This chapter offers a critical perspective on the Bush Doctrine's impact on the Asian, especially Southeast Asian, security order. It proceeds in five parts. The first examines the problematic nature of the Bush Doctrine, such as its deliberate conflation of preemptive and preventive war and its expansive scope as a "grand strategy of transformation." This is followed by an analysis of the responses of Southeast Asian states to the doctrine. The third part looks at the "imitation" effects of the Bush Doctrine in Asia-Pacific, where it may be reshaping national security strategies of some states such as Australia and Japan. Next comes consideration of the consequences of the war in Iraq.

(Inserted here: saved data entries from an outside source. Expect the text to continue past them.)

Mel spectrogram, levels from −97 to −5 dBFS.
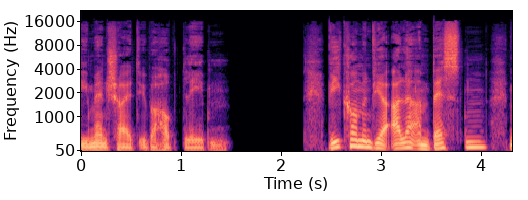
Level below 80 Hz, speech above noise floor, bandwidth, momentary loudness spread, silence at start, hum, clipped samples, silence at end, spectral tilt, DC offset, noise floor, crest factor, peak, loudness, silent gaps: -40 dBFS; 70 dB; 17 kHz; 14 LU; 0 s; none; under 0.1%; 0.05 s; -5.5 dB/octave; under 0.1%; -90 dBFS; 20 dB; 0 dBFS; -19 LUFS; none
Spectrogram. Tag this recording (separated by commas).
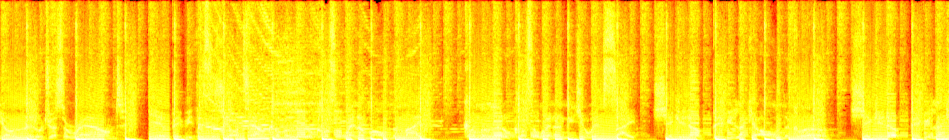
Music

The last part of the chapter evaluates how the Bush Doctrine, with its underlying basis in US power dominance in a unipolar global setting, affects the Asian security architecture, particularly the balance between bilateral and multilateral security approaches to regional order.
|Title of host publication||Confronting the Bush Doctrine|
|Subtitle of host publication||Critical views from the Asia-Pacific|
|Publisher||Routledge Curzon Taylor & Francis Group|
|Number of pages||20|
|ISBN (Print)||0203001648, 9780203001646|
|State||Published - 28 Oct 2004|